- Flirtatious comments during remote meetings
- Obscene jokes during remote meetings
- Explicit photographs or depictions sent by email or text message
- Exhibition of intimate body parts during meetings
- Repeated calls, texts, or emails soliciting sex or making unwanted advances
What Employees Can Do To Stop Online Sexual Harassment
Employees can take the following steps to put an end to online sexual harassment while working remotely:
1. Tell the Harasser to Stop
You can start by telling the harasser to stop and let them know that what they are doing is unwelcome. In some cases, this might be enough to end harassment before it worsens. For example, if your co-worker sends a message that includes an unwelcome advance, telling them not to message you and that you are uninterested might be enough to put an end to it. Similarly, if someone tells an offensive joke during a remote meeting, address it immediately and tell them that the joke is offensive.
2. Speak Out When You Witness Online Sexual Harassment
If you see someone else being sexually harassed while working remotely during a meeting, intervene. Call out the harasser publicly and tell them to stop. Send a message to the victim and ask if they’re okay and if they need any help.
3. Report Sexual Harassment
Whether you are the victim of online sexual harassment while working remotely or have witnessed someone else being harassed, report it to your company’s human resources department. If you can, include screenshots or recordings of the harassing behavior with your internal complaint, and keep a copy of the complaint you file with your company.
What Employers Should Do to Prevent or Stop Online Sexual Harassment
Employers should take the following steps to prevent or stop online sexual harassment within the remote workforce:
1. Address Online Harassment in the Company’s Sexual Harassment Policy
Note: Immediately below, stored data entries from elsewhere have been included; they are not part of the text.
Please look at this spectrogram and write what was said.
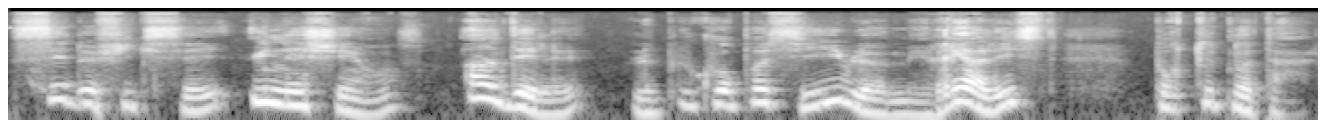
c'est de fixer une échéance, un délai, le plus court possible, mais réaliste, pour toutes nos tâches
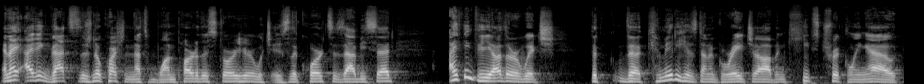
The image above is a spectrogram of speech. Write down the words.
And I, I think that's, there's no question, that's one part of the story here, which is the courts, as Abby said. I think the other, which the, the committee has done a great job and keeps trickling out,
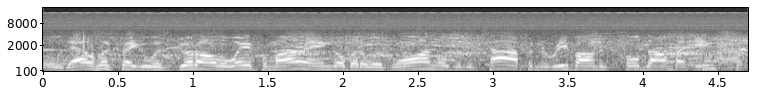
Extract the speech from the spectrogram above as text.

Companies should review their sexual harassment policies and update them to include online sexual harassment. The policy should also include information about how employees can file complaints and the investigatory steps human resources professionals should take. Employees should be encouraged to report misconduct and feel safe in doing so.
2. Ask Employees to Maintain Professionalism
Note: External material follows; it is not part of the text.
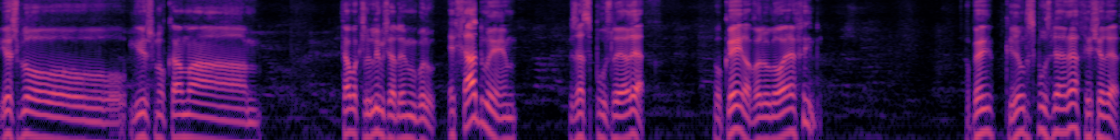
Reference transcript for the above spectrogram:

It can be easy to blur the lines between work and home when working from home. Ask employees to use a standard virtual background when they attend virtual meetings to protect their privacy and minimize distractions. Train employees about your expectations for their conduct while working remotely, including expected etiquette standards while emailing, calling, or messaging each other.
3. Train Managers and Employees
Managers and employees should be trained about their employer’s policies about online sexual harassment and appropriate communications. They should be trained to identify and respond to harassment and intervene when they witness it occurring to others. Employees should be encouraged to report sexual harassment. The company should have clear policies stating that retaliation for reporting online sexual harassment is illegal and won’t be tolerated.
4. Investigate Promptly and Discipline Appropriately
When an employer receives a complaint about workplace sexual harassment online, they should promptly investigate what happened and respond appropriately. Employers should take steps to protect the victim from further harassment and discipline the perpetrator if the investigation reveals harassment occurred.
Talk to Swartz Swidler
If you are experiencing online sexual harassment by a co-worker or supervisor while working remotely, you might have legal rights. Contact the employment lawyers at Swartz Swidler for a free consultation at (856) 685-7420.